━━━ INFORMATION GIVEN ━━━
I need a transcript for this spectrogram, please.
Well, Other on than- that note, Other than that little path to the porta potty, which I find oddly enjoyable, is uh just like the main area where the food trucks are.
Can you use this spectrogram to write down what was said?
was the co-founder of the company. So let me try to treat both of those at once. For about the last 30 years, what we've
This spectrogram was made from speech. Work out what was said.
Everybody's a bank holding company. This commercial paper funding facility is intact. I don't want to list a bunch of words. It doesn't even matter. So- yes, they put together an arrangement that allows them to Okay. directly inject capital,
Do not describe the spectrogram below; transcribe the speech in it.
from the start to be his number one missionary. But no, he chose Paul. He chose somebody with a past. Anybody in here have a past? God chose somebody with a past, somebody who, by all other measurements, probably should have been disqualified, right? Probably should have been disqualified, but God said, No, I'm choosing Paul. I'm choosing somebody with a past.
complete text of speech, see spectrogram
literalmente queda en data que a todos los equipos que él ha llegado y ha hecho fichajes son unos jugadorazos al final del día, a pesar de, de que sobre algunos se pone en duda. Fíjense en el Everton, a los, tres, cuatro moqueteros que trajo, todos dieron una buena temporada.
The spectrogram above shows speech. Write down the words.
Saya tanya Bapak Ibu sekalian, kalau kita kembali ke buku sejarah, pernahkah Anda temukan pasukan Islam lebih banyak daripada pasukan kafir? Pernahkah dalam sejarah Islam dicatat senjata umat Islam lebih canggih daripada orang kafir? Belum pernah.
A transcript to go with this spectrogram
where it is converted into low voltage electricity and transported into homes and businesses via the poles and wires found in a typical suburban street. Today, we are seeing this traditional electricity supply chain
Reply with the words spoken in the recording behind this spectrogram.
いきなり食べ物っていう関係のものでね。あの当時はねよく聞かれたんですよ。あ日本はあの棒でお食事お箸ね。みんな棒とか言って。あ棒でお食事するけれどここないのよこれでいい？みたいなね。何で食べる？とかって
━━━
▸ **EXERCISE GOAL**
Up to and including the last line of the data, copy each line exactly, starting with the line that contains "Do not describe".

▸ **WRITTEN SOLUTION**
Do not describe the spectrogram below; transcribe the speech in it.
from the start to be his number one missionary. But no, he chose Paul. He chose somebody with a past. Anybody in here have a past? God chose somebody with a past, somebody who, by all other measurements, probably should have been disqualified, right? Probably should have been disqualified, but God said, No, I'm choosing Paul. I'm choosing somebody with a past.
complete text of speech, see spectrogram
literalmente queda en data que a todos los equipos que él ha llegado y ha hecho fichajes son unos jugadorazos al final del día, a pesar de, de que sobre algunos se pone en duda. Fíjense en el Everton, a los, tres, cuatro moqueteros que trajo, todos dieron una buena temporada.
The spectrogram above shows speech. Write down the words.
Saya tanya Bapak Ibu sekalian, kalau kita kembali ke buku sejarah, pernahkah Anda temukan pasukan Islam lebih banyak daripada pasukan kafir? Pernahkah dalam sejarah Islam dicatat senjata umat Islam lebih canggih daripada orang kafir? Belum pernah.
A transcript to go with this spectrogram
where it is converted into low voltage electricity and transported into homes and businesses via the poles and wires found in a typical suburban street. Today, we are seeing this traditional electricity supply chain
Reply with the words spoken in the recording behind this spectrogram.
いきなり食べ物っていう関係のものでね。あの当時はねよく聞かれたんですよ。あ日本はあの棒でお食事お箸ね。みんな棒とか言って。あ棒でお食事するけれどここないのよこれでいい？みたいなね。何で食べる？とかって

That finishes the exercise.